Northern News Services
Published Wednesday, October 24, 2007
YELLOWKNIFE - A man who stole over $50,000 from the Community Television Society while acting as its treasurer was sentenced Tuesday to 12 months house arrest.
Roy Desjarlais had pleaded guilty to charges of theft over $5,000 and of knowingly using forged documents.
Desjarlais, a former Yk1 school trustee, treasurer of the Canadian Mental Health Association, and vice chair of the Tree of Peace Friendship Centre, stole the money by forging the second signature required on 24 cheques between January 2005 and October 2006.
"This does not reflect a short-term lapse in judgement," said Justice Virginia Schuler during the sentencing. "This is a breach of trust situation. Mr. Desjarlais was in a position to use the money for the society's benefit and goals. He did not do that."
The Community Television Society broadcasted weekly TV bingos, raising money for local production grants and giving scholarships to high school students interested in broadcasting.
According to the agreed statement of facts, as treasurer since the early 1990s, Desjarlais was responsible for paying expenses and banking. Desjarlais shared signing authority with three other people and cheques drawn on the society's account required two signatures.
In April 2005, the society became inactive as it aired its last weekly bingo, although they maintained their status as a non-profit group.
Although the remaining board members resigned, they retained their signing authority.
With the society inactive, in the summer of 2006 Desjarlais cancelled its lease and moved the bingo machine, audio visual equipment, and blank cheques to his home.
He later donated the audio visual equipment to a high school, and donated the bingo equipment to a group in Behchoko.
In October 2006, one of the previous board members heard about the cancellation of the lease and that Desjarlais had moved the equipment to his residence.
Wondering how Desjarlais had paid the moving expenses without board members' authorization, they looked into the society's bank accounts and realized that Desjarlais had been forging the second signature required on cheques.
They discovered that between September 2005 and May 2006, Desjarlais had taken $56,914.89 of the society's funds, without the approval of any board member, by forging signatures.
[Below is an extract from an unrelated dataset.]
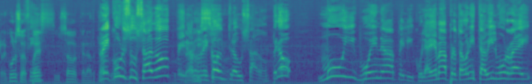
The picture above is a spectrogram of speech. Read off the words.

In October 2006, one of the board members reported the theft to the RCMP.
Defence lawyer Kelly Payne told the court Desjarlais had already paid back $53,593.29 of the funds stolen, leaving $3,321 still owing.
Payne said the fact her client pleaded guilty and paid back 97 percent of the money is evidence of his remorse.
"This matter has caused him a great deal of embarrassment," said Payne in court. "He feels ashamed and wants to withdraw from the community."
Desjarlais read out an apology to his family and the community at large.
"I was trying to do the best I could, but I did it in the wrong way," said Desjarlais.
Last spring, the Community Television Society held an annual general meeting, electing Bob Ellison as president. Ellison said that with a significant amount of money still in the society's account, they are looking into setting up a scholarship as they had before.
"It's a mess, but we want to get going again," said Ellison.